Your answer must be an exact copy of the data, without any pictures.

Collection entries
-*-*-
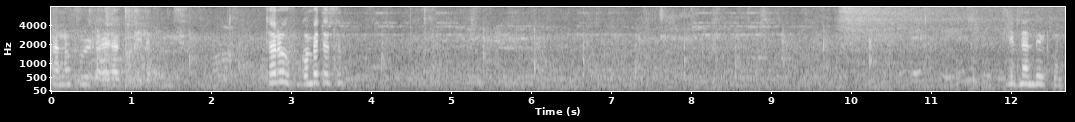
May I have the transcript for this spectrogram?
ಕಣ್ಣು ಫುಲ್ ಟೈರ್ಡ್ ಆಗಿಬಿಟ್ಟಿದೆ. ಚರು, ಗೊಂಬೆ ತರಿಸು. ಇದು ನಂದು ಇಟ್ಕೊಂತ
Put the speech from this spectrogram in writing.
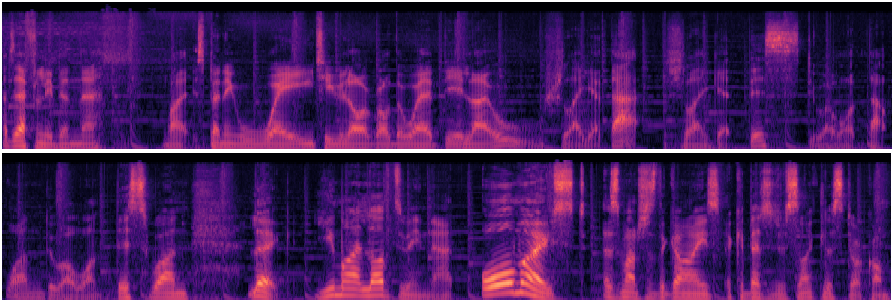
I've definitely been there. Like spending way too long on the web, being like, oh, shall I get that? Shall I get this? Do I want that one? Do I want this one? Look, you might love doing that almost as much as the guys at competitivecyclist.com.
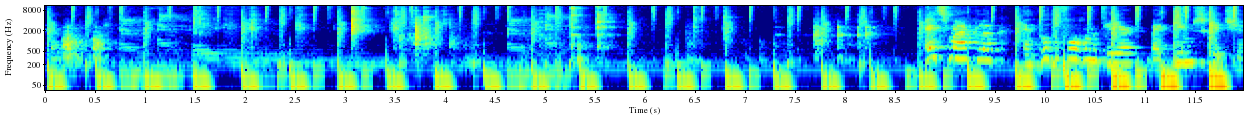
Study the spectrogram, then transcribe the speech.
en peper. Eet smakelijk en tot de volgende keer bij Kim's Kitchen.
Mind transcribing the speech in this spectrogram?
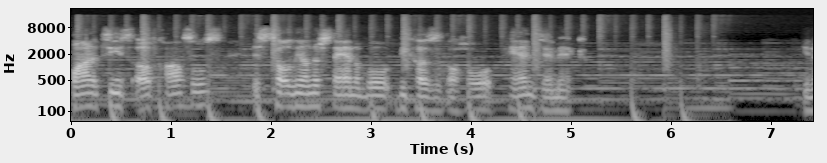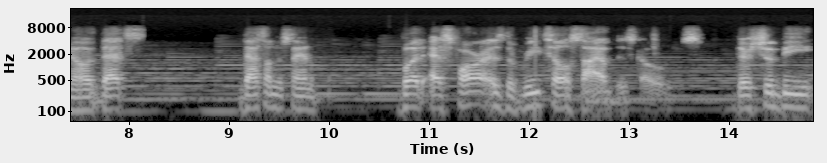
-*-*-
Exercise result
May I have the transcript for this spectrogram?
ಕಣ್ಣು ಫುಲ್ ಟೈರ್ಡ್ ಆಗಿಬಿಟ್ಟಿದೆ. ಚರು, ಗೊಂಬೆ ತರಿಸು. ಇದು ನಂದು ಇಟ್ಕೊಂತ
Put the speech from this spectrogram in writing.
I've definitely been there. Like spending way too long on the web, being like, oh, shall I get that? Shall I get this? Do I want that one? Do I want this one? Look, you might love doing that almost as much as the guys at competitivecyclist.com.
Study the spectrogram, then transcribe the speech.
en peper. Eet smakelijk en tot de volgende keer bij Kim's Kitchen.
Mind transcribing the speech in this spectrogram?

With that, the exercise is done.